===== Records to process
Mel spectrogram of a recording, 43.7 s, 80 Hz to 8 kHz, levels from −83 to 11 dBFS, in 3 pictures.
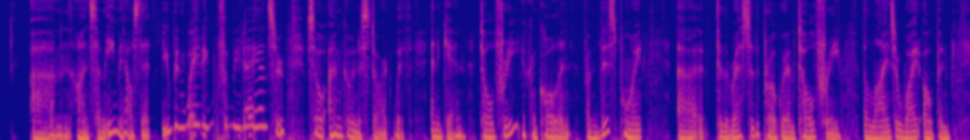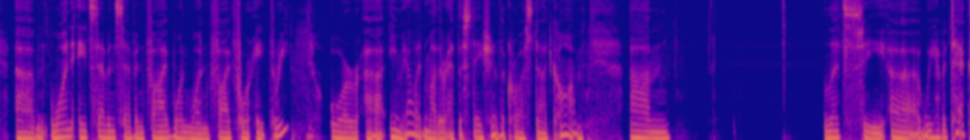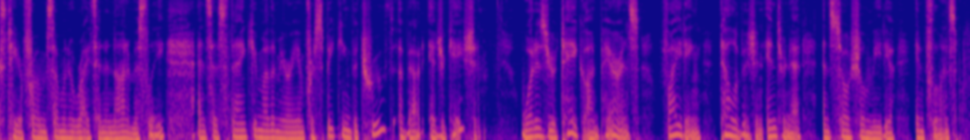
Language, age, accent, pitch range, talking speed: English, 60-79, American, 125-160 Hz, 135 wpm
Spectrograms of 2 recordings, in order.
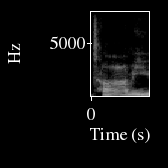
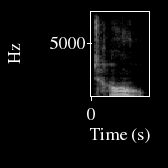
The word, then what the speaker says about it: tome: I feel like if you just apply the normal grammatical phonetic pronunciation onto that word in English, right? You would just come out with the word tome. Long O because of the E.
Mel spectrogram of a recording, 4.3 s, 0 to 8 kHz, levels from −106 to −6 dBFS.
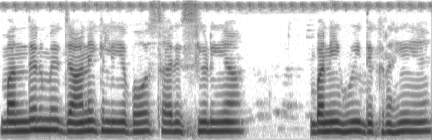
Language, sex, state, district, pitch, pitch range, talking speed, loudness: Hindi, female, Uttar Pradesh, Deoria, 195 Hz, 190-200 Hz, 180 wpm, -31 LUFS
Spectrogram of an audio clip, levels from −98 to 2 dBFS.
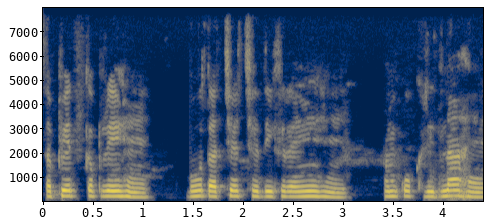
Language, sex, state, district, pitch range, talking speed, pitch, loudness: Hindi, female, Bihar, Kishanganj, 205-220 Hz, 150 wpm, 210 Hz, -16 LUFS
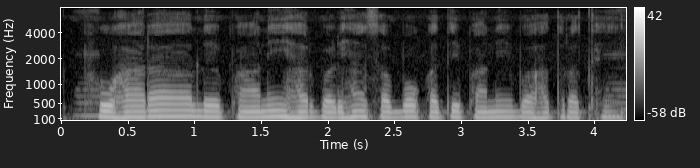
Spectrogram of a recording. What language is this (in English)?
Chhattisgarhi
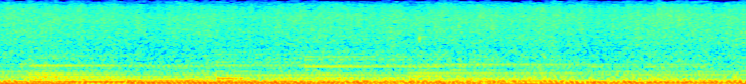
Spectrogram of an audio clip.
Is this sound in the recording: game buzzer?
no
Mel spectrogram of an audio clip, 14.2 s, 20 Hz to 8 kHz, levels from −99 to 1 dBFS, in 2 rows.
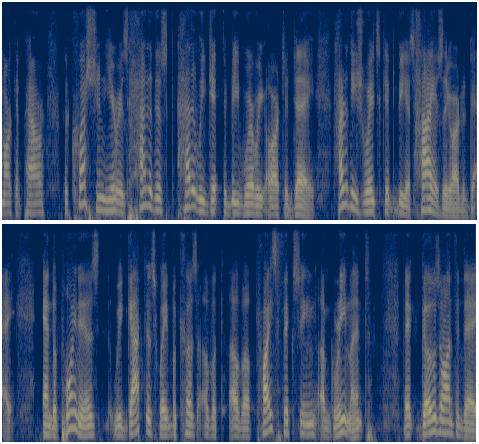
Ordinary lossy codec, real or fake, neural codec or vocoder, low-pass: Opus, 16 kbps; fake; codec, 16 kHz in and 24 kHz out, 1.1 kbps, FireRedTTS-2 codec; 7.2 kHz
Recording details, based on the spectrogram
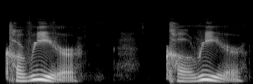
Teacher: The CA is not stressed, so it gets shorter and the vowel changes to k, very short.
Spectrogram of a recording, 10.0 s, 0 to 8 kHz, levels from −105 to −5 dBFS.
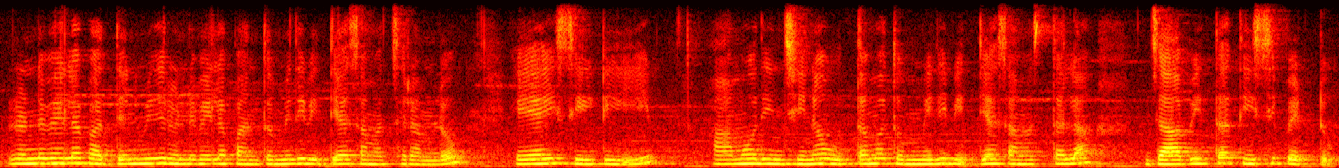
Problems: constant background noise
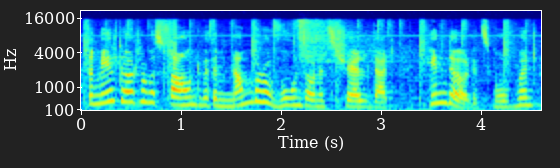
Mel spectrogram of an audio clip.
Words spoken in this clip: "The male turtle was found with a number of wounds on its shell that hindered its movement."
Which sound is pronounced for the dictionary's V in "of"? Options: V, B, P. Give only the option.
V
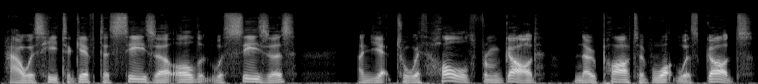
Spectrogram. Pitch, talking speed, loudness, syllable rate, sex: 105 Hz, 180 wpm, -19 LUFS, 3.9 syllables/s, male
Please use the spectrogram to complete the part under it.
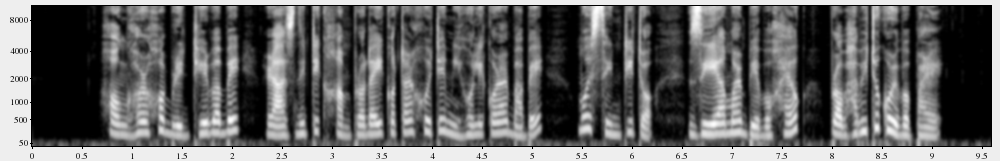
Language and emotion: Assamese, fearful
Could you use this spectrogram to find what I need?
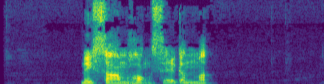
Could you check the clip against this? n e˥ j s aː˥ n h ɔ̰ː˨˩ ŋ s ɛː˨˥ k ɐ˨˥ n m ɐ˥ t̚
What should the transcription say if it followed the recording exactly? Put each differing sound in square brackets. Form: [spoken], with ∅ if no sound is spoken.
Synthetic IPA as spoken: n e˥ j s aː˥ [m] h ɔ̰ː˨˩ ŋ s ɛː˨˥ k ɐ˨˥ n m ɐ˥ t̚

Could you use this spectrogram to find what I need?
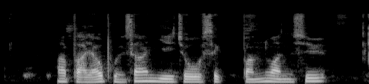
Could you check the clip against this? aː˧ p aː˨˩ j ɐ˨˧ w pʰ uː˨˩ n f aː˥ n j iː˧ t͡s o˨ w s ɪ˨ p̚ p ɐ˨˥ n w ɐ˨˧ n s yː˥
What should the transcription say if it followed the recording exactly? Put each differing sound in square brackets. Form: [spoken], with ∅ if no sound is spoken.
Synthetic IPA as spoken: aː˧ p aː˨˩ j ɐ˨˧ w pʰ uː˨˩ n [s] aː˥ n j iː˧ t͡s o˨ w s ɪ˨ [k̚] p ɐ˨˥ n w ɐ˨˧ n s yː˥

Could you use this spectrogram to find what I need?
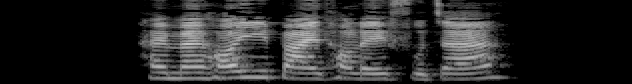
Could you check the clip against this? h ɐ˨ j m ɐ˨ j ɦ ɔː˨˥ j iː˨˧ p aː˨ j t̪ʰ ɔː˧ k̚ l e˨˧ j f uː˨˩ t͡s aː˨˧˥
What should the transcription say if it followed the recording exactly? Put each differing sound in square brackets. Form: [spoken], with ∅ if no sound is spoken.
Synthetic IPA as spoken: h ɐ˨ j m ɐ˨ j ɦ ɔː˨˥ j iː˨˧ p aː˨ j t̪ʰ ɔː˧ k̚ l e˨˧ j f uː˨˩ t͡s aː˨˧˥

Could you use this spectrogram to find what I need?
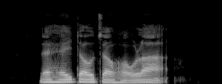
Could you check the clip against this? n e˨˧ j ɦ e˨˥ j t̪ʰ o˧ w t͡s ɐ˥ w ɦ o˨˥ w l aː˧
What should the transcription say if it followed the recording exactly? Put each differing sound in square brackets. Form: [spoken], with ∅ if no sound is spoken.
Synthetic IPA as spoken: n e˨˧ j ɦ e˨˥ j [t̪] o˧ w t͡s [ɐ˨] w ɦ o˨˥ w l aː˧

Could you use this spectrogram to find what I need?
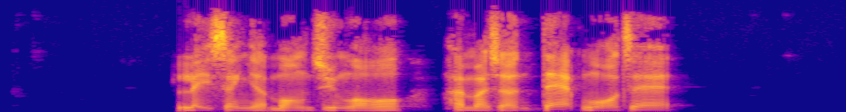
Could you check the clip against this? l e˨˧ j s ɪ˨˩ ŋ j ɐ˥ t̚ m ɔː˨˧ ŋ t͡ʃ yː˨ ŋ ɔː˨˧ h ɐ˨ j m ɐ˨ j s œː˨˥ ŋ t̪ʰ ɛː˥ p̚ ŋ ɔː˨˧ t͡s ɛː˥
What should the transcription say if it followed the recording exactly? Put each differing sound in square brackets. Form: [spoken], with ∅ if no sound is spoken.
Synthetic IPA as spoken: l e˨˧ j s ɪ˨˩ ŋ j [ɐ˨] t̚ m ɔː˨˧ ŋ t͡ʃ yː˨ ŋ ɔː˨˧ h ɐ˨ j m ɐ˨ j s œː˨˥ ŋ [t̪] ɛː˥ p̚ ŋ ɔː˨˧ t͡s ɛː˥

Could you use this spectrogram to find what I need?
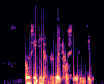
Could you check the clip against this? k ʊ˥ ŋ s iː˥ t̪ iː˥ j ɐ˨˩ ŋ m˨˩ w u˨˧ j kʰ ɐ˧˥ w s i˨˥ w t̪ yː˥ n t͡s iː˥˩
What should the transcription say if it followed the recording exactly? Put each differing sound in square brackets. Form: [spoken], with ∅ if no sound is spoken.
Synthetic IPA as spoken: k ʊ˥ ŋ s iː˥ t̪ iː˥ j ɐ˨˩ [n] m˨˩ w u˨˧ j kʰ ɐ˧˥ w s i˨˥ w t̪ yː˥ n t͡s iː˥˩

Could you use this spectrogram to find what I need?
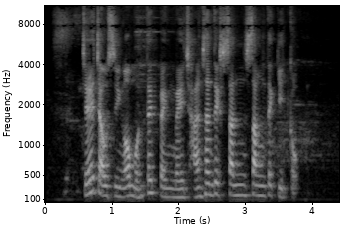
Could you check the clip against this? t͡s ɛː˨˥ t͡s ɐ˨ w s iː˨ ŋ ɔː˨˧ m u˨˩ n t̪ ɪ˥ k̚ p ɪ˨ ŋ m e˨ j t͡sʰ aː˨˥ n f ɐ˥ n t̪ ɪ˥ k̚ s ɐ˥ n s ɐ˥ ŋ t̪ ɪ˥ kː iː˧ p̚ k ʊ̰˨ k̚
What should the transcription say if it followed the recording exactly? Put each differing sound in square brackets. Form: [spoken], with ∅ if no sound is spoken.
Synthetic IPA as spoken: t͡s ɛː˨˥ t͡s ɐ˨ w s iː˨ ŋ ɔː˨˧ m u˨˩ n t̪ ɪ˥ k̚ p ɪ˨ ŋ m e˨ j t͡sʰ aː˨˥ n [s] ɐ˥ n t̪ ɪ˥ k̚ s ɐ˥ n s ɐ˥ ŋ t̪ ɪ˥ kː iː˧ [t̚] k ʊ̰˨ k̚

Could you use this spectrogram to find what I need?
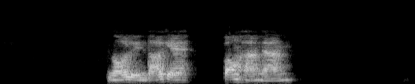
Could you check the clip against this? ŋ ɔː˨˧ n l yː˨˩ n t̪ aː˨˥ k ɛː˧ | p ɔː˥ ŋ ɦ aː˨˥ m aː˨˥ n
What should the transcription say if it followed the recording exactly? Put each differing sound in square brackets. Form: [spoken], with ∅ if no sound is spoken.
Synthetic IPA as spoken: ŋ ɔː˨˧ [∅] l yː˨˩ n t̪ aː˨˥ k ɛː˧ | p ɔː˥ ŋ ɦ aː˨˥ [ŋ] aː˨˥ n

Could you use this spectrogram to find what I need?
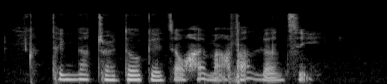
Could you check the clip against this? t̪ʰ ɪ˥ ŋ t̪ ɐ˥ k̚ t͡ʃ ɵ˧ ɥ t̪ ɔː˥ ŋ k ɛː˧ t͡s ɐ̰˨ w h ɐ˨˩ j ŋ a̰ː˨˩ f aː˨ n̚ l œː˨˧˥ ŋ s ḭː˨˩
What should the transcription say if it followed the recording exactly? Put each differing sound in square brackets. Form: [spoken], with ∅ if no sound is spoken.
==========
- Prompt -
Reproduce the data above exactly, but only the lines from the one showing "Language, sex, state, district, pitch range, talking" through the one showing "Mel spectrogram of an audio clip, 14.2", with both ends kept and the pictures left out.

- Task response -
Language, sex, state, district, pitch range, talking speed, pitch, loudness: Hindi, female, Bihar, Kishanganj, 205-220 Hz, 150 wpm, 210 Hz, -16 LUFS
Spectrogram of a recording. What language is this (in English)?
Chhattisgarhi
Spectrogram of an audio clip.
Is this sound in the recording: game buzzer?
no
Mel spectrogram of an audio clip, 14.2 s, 20 Hz to 8 kHz, levels from −99 to 1 dBFS, in 2 rows.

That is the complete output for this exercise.